Insulate Your Pipes: This is a valuable tip for those of us who like spending just a few extra minutes in a hot shower. Adding insulation to the pipes that convey your hot water is a great way to keep that water warm without burning more natural gas than is necessary. You’ll see the difference in your water and gas bills.
5. Choose a Carbon-Lite Lifestyle
There are also things you can do in your everyday life to tilt the scales of carbon consumption in favor of the earth (and your wallet). We recognize that for most Americans, it may not be possible or realistic to achieve an entirely carbon-neutral lifestyle. Many of us still must heat our homes, drive to work, and run major household appliances. But it may be possible to make more conscious decisions as you do things like shop, exercise, and maintain your home.
Drive Less: Cars are a major source of carbon emissions. While we could certainly endorse the purchase of an electric car, a bike would be a lot more affordable and more environmentally friendly. We’re not suggesting that you get rid of your car. But you may want to offset your use by walking or cycling to more places when possible. Every trip you take to the post office, a nearby doctor’s appointment, or a friend’s house by bicycle could save you a few dollars without spewing a molecule of waste into the air.
Conduct Transactions Online: Another great way to reduce carbon emissions is to stay home when you can. We’re not suggesting you should become a shut-in. I think we’ve all experienced quite enough of that during the pandemic. But we are suggesting more online engagement when appropriate. The internet creates a growing set of opportunities to complete transactions and conduct business without ever leaving the house. If you can telecommute to a health appointment, make a bank deposit online, or conduct a business meeting through Zoom instead of hopping in your car and meeting face to face, you’re saving on gas and altogether eliminating certain activities with measurable carbon output.

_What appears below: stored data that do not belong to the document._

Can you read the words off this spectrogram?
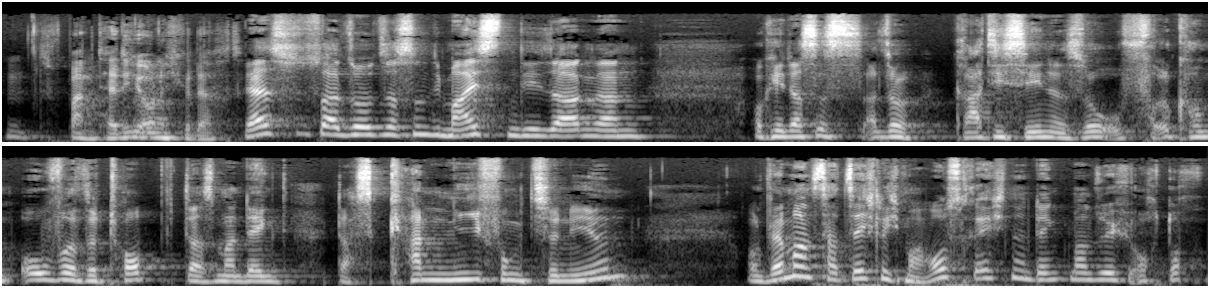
Hm, Spannend, hätte ich auch nicht gedacht. Das ist also, das sind die meisten, die sagen dann, okay, das ist, also gerade die Szene ist so vollkommen over the top, dass man denkt, das kann nie funktionieren. Und wenn man es tatsächlich mal ausrechnet, denkt man sich, ach doch,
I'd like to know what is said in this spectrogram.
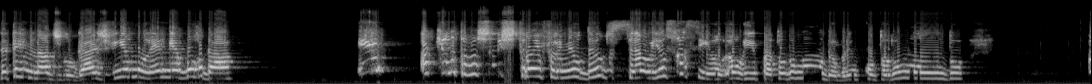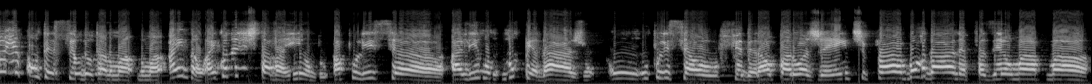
determinados lugares vinha mulher me abordar. E aquilo estava achando estranho. Eu falei, meu Deus do céu. E eu sou assim, eu, eu rio para todo mundo, eu brinco com todo mundo. Aí aconteceu de eu estar numa. numa... Aí não, aí quando a gente estava indo, a polícia, ali no, no pedágio, um, um, policial federal parou a gente para abordar, né? Fazer uma, uma,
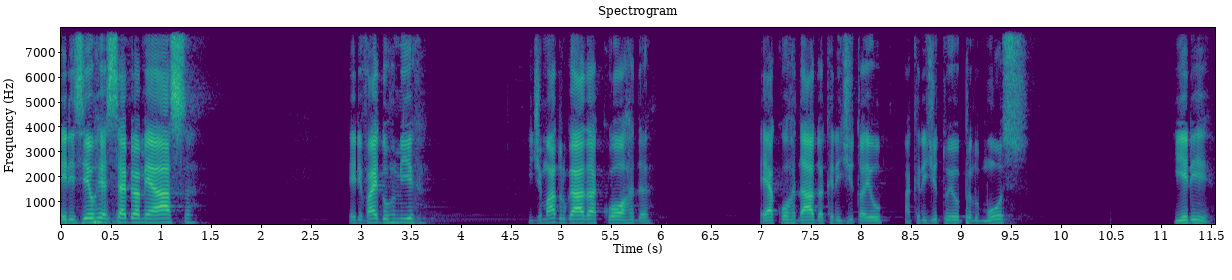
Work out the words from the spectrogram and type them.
Eliseu recebe a ameaça, ele vai dormir, e de madrugada acorda, é acordado, acredito eu, acredito eu pelo moço, e ele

Mow Your Lawn Manually: Suburban lawn care is another major source for carbon emissions that could be offset with a bit more personal work on your part. As long as your yard isn’t the size of a football field, you could replace the riding mower with a manual push mower. The only cost to keep it running is the occasional blade replacement. And instead of inhaling diesel fumes while you work, all you’ll smell is the freshly cut grass. If you’re feeling particularly ambitious, you could even consider replacing your lawn, or significant portions of it, with a vegetable garden, a xeriscape or a small grove of native trees. Any one of these options would do far more to improve the air quality and carbon balance in your neighborhood than the ever-popular but ecologically pointless lawn of non-native grass.

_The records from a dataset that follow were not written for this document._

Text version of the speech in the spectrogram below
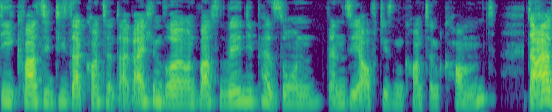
die quasi dieser Content erreichen soll und was will die Person, wenn sie auf diesen Content kommt. Da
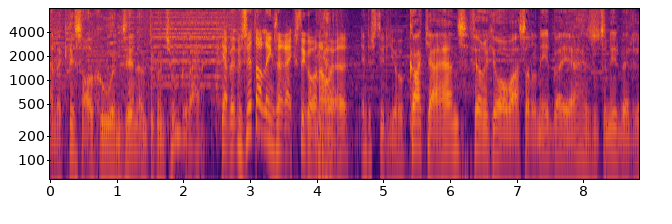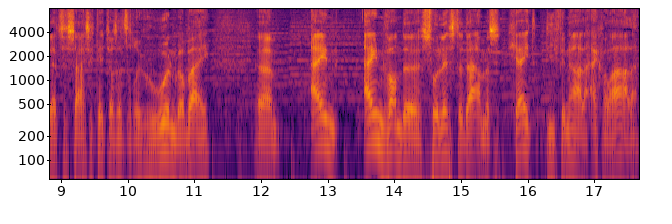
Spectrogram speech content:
En dan kreeg ze al gewoon zin om te gaan jonkelen. Ja, we, we zitten al links en rechts te gaan nou, eh, in de studio. Katja Hens, vorig jaar was ze er niet bij. Hè? Ze zit er niet bij de laatste 60. Dit jaar zit ze er gewoon weer bij. Ehm een, een van de soliste dames gaat die finale echt wel halen.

Hopefully, these tips underscore an important fact. Protecting the environment and improving your own financial standing are not at odds. In fact, these are mutually compatible goals. In reality, the decisions you make to live a greener, more sustainable, and more ecologically conscious lifestyle should also deliver you to a more financially stable, sound, and profitable standing. With smart decision making and a little creativity you could both live a more green lifestyle and hold on to more of your hard-earned greenbacks.